**WORK ITEM**:
Pictures aside, copy exactly the lines running from the one with "Written: ಹಿತಗೊಳ್" to the end of the records.

MATERIAL PROVIDED section start

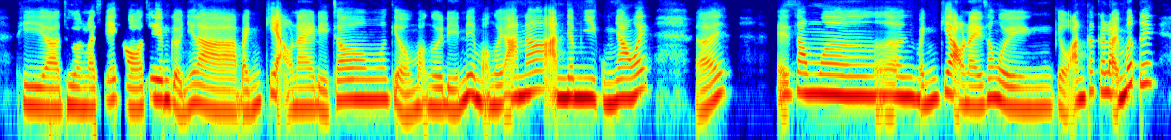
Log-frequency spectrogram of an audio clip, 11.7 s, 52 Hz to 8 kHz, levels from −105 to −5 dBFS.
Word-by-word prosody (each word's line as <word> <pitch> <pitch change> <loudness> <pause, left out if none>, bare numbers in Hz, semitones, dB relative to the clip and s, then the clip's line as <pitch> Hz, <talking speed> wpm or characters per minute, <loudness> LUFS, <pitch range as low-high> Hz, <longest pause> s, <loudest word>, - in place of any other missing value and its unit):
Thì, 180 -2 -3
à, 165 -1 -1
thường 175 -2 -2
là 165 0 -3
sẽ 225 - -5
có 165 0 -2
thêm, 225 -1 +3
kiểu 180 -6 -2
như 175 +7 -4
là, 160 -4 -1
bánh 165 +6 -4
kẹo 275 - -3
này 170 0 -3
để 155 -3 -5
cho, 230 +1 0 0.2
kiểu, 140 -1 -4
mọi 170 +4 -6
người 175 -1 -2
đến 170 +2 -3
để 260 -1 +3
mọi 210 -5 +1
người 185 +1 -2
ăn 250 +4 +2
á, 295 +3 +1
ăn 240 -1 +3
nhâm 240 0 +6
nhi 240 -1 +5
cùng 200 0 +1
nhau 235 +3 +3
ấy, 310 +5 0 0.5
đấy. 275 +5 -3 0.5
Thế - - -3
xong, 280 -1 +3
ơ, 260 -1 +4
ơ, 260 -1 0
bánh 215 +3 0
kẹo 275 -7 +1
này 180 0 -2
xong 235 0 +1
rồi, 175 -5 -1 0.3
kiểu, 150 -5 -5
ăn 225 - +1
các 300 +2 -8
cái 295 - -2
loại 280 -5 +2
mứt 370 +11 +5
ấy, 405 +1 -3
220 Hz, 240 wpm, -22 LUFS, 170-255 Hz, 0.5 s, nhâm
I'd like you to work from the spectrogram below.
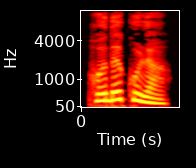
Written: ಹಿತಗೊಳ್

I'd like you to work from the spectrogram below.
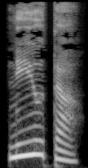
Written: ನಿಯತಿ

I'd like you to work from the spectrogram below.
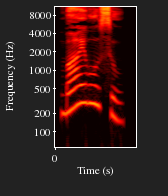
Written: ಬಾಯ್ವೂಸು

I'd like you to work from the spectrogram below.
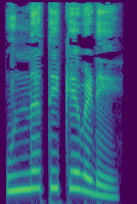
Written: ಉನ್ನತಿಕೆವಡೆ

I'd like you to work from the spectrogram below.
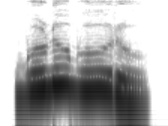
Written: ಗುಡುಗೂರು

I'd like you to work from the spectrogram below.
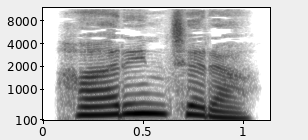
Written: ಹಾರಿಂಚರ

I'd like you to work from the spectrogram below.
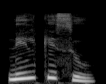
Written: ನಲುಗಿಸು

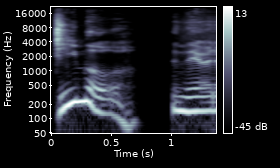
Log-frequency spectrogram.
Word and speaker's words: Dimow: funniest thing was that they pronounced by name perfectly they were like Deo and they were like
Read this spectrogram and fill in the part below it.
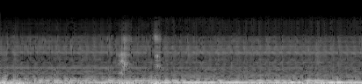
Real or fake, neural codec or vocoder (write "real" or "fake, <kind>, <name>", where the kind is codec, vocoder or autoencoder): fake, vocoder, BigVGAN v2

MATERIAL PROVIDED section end

**ANSWER SECTION**:
Written: ಹಿತಗೊಳ್

I'd like you to work from the spectrogram below.
Written: ನಿಯತಿ

I'd like you to work from the spectrogram below.
Written: ಬಾಯ್ವೂಸು

I'd like you to work from the spectrogram below.
Written: ಉನ್ನತಿಕೆವಡೆ

I'd like you to work from the spectrogram below.
Written: ಗುಡುಗೂರು

I'd like you to work from the spectrogram below.
Written: ಹಾರಿಂಚರ

I'd like you to work from the spectrogram below.
Written: ನಲುಗಿಸು

Log-frequency spectrogram.
Word and speaker's words: Dimow: funniest thing was that they pronounced by name perfectly they were like Deo and they were like
Read this spectrogram and fill in the part below it.
Real or fake, neural codec or vocoder (write "real" or "fake, <kind>, <name>", where the kind is codec, vocoder or autoencoder): fake, vocoder, BigVGAN v2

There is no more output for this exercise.